[Data items]
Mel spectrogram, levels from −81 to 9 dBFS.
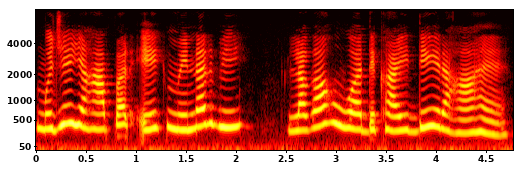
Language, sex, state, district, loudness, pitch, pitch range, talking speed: Hindi, female, Uttar Pradesh, Lalitpur, -13 LUFS, 330 Hz, 300-370 Hz, 150 wpm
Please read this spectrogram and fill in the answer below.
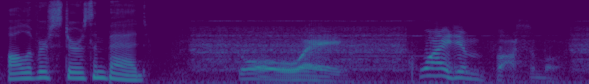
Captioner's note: phone ringing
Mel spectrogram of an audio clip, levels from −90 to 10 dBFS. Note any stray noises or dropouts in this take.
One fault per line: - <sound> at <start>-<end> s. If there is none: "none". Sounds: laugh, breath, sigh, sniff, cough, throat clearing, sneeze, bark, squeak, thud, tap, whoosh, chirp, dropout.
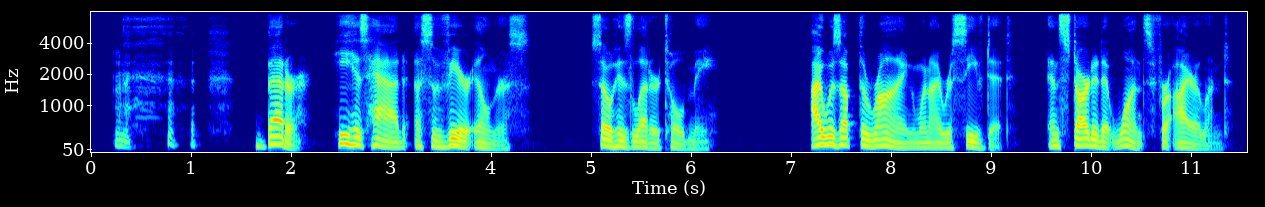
- laugh at 0.2-1.4 s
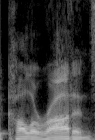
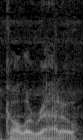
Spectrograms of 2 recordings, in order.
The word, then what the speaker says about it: Colorado: how to drive in the snow and the Colo-RAD-ons out there.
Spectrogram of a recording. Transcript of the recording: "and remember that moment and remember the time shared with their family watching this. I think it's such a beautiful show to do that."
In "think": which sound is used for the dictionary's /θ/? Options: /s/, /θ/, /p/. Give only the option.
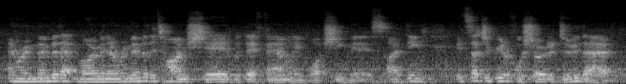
/θ/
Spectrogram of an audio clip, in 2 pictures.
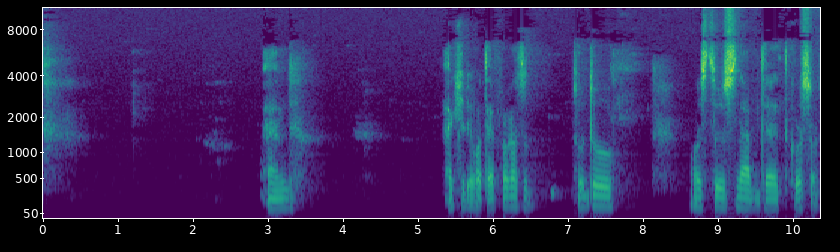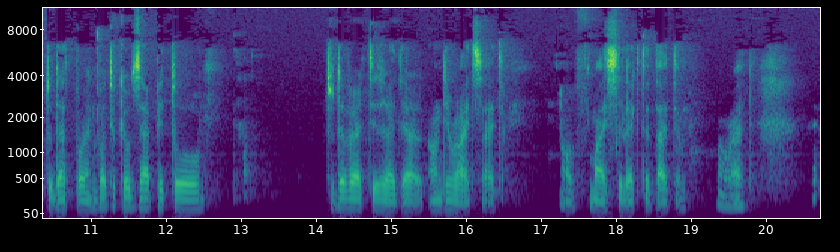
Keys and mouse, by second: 0.4 ctrl+z, 2.1 shift+s, 5.2 x, 9.4 g, 10.8 shift+d, 18.0 r, 19.3-20.7 middle drag.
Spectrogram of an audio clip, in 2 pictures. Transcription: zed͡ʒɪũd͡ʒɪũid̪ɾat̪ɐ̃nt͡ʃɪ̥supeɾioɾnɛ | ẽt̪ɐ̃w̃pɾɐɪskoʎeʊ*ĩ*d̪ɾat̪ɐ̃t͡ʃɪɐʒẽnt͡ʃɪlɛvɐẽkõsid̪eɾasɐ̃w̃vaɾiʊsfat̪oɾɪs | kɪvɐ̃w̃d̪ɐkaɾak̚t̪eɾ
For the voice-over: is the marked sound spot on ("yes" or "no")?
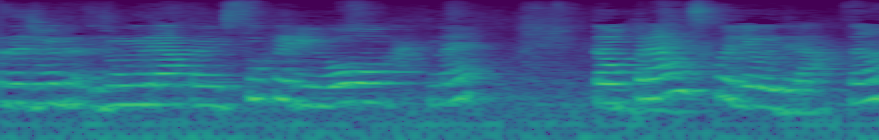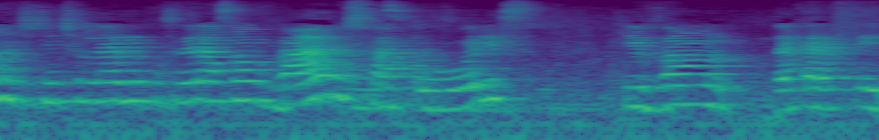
no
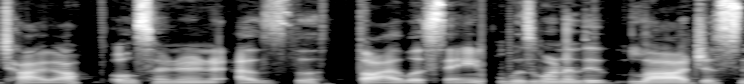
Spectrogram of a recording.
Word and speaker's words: thylacine: But these are just like the facts, right, about the thylacine. Is that how you say it? – I think so. I've always said it that way.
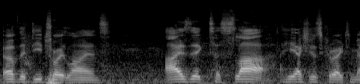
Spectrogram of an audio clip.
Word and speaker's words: Teslaa: We got the one and only third-round pick of the Detroit Lions, Isaac Teslaa.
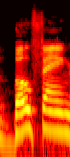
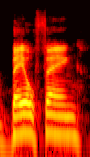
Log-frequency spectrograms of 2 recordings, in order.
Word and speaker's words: Baofeng: This is the Baofeng or Baofeng, I think is how you say it, supposed to be.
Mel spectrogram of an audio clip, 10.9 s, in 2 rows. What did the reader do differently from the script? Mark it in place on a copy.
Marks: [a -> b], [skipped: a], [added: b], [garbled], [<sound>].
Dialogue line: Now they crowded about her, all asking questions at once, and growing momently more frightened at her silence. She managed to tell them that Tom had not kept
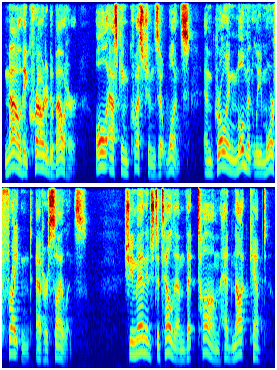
Now they crowded about her, all asking questions at once, and growing momently more frightened at her silence. She managed to tell them that Tom had not kept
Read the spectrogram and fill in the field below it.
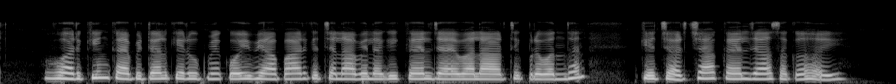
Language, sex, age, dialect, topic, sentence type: Magahi, female, 18-24, Central/Standard, agriculture, statement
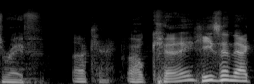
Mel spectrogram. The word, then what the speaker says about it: Ralph: it Rafe is it Rafe fines yes it's pronounced Rafe okay okay he's in that conclave movie which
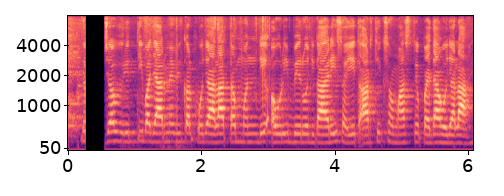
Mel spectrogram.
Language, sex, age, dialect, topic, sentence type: Bhojpuri, male, <18, Western, banking, statement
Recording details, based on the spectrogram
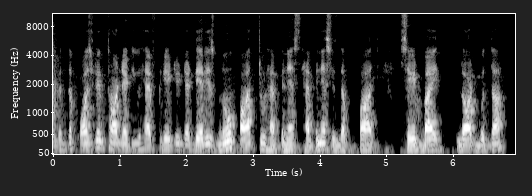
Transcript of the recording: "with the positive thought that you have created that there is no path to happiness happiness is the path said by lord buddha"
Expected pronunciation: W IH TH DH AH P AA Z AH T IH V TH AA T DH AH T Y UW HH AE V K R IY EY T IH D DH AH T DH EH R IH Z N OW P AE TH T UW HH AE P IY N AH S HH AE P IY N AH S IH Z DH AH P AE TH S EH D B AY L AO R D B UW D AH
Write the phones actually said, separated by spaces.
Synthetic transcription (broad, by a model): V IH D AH P AA Z AH T IH V T AA T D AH T Y UW HH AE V K R IY EY T IH D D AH T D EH R IH Z N OW P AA T T UW HH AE P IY N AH S HH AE P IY N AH S IH Z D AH P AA T S EH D B AY L AO R D B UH D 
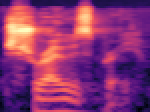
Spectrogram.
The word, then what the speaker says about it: Shrewsbury: to the pronunciation of Shrowsbury. These days, we look at EW and we sort of say, ooh. Now you say Shrewsbury.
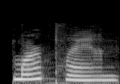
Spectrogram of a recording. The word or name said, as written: Marplan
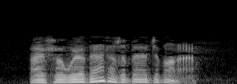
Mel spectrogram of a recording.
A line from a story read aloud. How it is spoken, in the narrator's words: Ned said dryly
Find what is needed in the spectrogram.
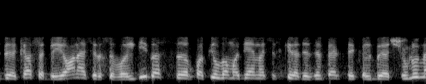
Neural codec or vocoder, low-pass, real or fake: none; 3.6 kHz; real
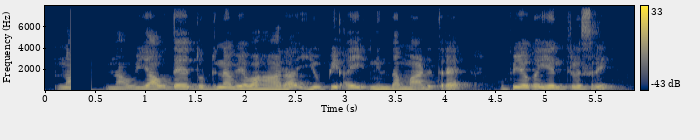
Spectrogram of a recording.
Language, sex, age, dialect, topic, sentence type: Kannada, male, 31-35, Central, banking, question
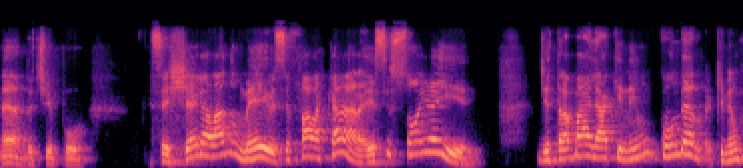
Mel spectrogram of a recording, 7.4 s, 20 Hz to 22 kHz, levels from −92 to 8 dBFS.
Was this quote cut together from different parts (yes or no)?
no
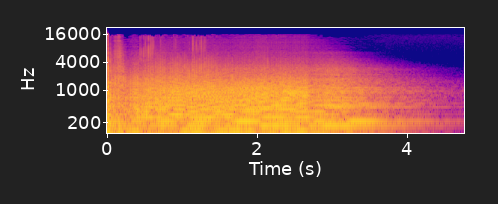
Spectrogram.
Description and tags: inception-stab-l
I just took the left channel and normalised it.
coursera, inception, mooc, wham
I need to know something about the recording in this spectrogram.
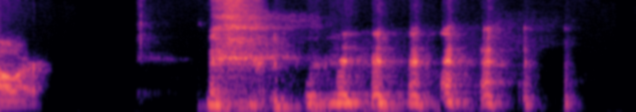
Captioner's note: laughter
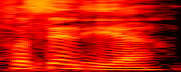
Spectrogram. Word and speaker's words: Plasencia: So this Plasencia, I guess I pronounced it correctly.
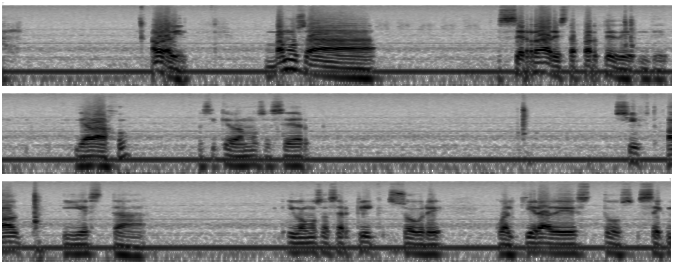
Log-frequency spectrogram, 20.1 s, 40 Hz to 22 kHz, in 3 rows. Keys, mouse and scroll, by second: 3.5-4.7 middle drag, 5.8 Tab, 6.8 right click, 7.2-7.9 scroll up 1, 8.1 right click, 12.9 alt+shift+right click, 13.9-14.5 scroll down 1, 14.5-15.0 scroll up 1, 16.4-16.9 scroll up 1.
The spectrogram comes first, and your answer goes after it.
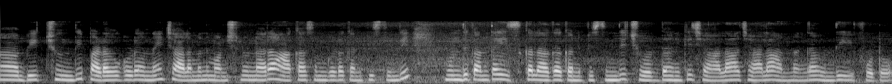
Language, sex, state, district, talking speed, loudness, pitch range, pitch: Telugu, female, Andhra Pradesh, Srikakulam, 150 wpm, -16 LUFS, 195-210 Hz, 205 Hz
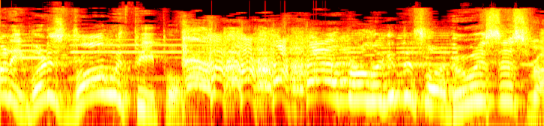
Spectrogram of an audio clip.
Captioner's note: laughs loudly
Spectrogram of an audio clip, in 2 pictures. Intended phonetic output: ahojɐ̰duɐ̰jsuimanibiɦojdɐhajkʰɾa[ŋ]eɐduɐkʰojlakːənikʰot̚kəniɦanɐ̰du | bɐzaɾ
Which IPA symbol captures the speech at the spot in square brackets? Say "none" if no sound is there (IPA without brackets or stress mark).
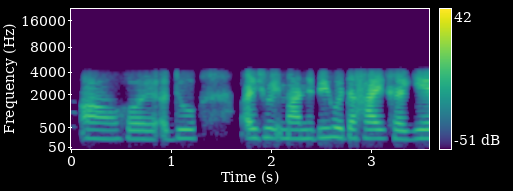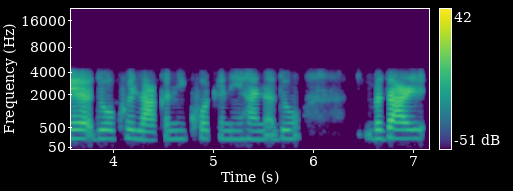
ɡ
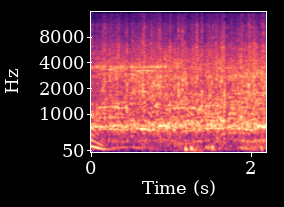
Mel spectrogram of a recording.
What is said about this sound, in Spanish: Ha, conseguido levantar a la gente de los asientos como estaba la gente Gritos de torero, torero.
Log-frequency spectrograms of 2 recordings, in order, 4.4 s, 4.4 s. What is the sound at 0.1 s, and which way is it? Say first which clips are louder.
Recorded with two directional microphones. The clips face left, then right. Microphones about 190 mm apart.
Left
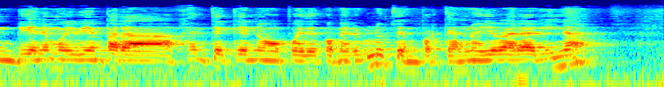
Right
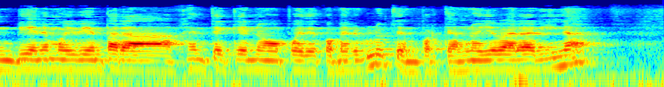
Speech: right 1 dB; 30° right (ahead or behind).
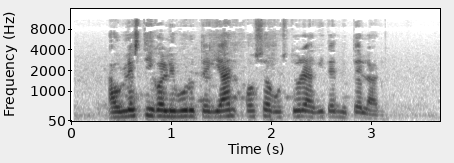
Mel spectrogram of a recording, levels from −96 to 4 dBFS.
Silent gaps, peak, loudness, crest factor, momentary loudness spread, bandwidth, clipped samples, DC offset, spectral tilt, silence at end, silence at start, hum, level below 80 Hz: none; 0 dBFS; -18 LUFS; 18 dB; 11 LU; 11.5 kHz; under 0.1%; under 0.1%; -4 dB/octave; 0.6 s; 0.4 s; none; -60 dBFS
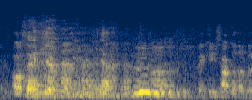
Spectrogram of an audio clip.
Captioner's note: laughter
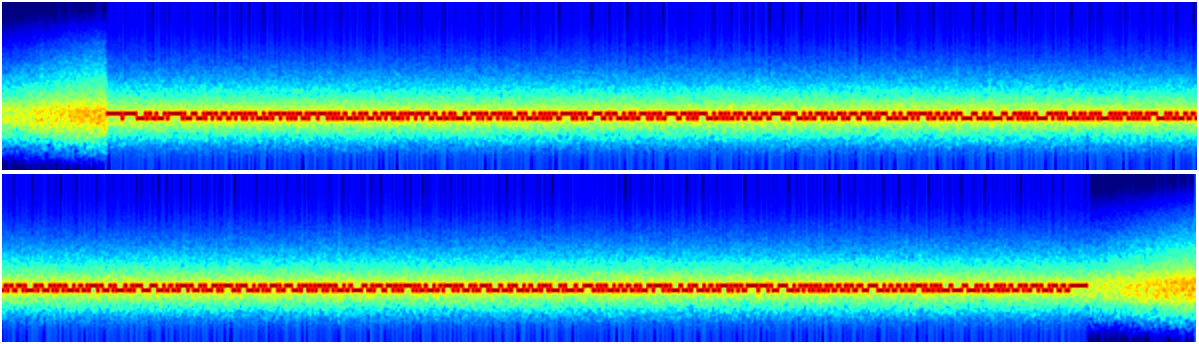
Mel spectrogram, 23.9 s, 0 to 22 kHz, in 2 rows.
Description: RTTY (50 baud, 170 Hz shift), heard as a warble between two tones, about 1360 Hz centre, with radio static and a narrow filter. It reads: ZHWPF QYGKS APDQU ECWJN YVFMP BFVCX SWLVG CLBCG NKIPT TNSTJ DEYRG IWEAF GAEGO GAZXG BBHYF TGCXS KABEH HEEMR IZKEH GFVKM JDIWM IGDET SNCHI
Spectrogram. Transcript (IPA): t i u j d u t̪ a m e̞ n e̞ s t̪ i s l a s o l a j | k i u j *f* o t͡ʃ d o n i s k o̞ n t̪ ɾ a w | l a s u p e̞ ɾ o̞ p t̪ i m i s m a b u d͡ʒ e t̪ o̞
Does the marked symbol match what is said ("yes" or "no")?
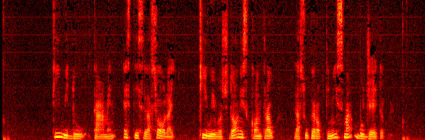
no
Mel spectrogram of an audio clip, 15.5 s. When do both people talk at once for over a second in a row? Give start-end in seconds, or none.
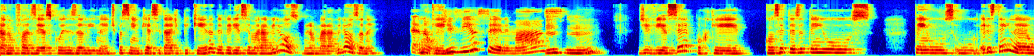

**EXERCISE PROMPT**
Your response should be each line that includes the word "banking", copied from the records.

**SOLUTION TO THE PROBLEM**
Language, sex, age, dialect, topic, sentence type: Bhojpuri, male, <18, Western, banking, statement
Language, sex, age, dialect, topic, sentence type: Kannada, male, 31-35, Central, banking, question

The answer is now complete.